Note: I’m doing a GIVEAWAY for this book on my Facebook page (A Time 2 Write)! Head over there to enter. I’ll announce the winner Sunday 11/29th.

After you’ve entered, come back and enjoy a few of my favorite articles from this season that I’ve collected below. Happy Thanksgiving!

LITERATURE

Love, According to E. B. White by Brianna Lambert — I enjoyed this peek into the value contained in fiction like E B. White’s work.

You Don’t Really Want Mr. Knightley by Madelyn Canada — Madelyn summed up my own reasons for appreciating Austen’s portrayal of Mr. Knightley, and in her blog post, she draws attention to the fact we all need a Mr. Knightley, and we need to be one.

THANKSGIVING

A Fractured Thanksgiving by Lainee Oliver — “Do you have to feel thankful to give thanks?”

We Will Gather Together by Madelyn Canada — Love this zoom-in on the old song and its backstory, as well as the reminder of our future fellowship.

FAITHFULNESS

Two Days, One Word by Glenna Marshall — Ever wonder how one day you can have an amazing time with God, and the next it feels lifeless?

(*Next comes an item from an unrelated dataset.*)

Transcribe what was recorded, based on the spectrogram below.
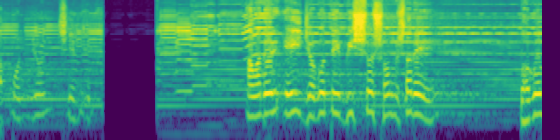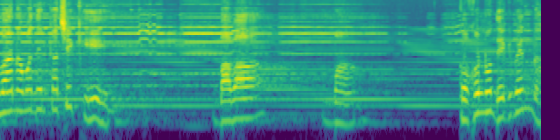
আপনজন চিনি। না আমাদের এই জগতে বিশ্ব সংসারে ভগবান আমাদের কাছে কে? বাবা, মা। কখনো দেখবেন না?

God loves us on both those days.

The Good, The Hard, and the In-Between by Shelli Rehmert — My mother-in-law pulls out the reality of just life and what we can know no matter what.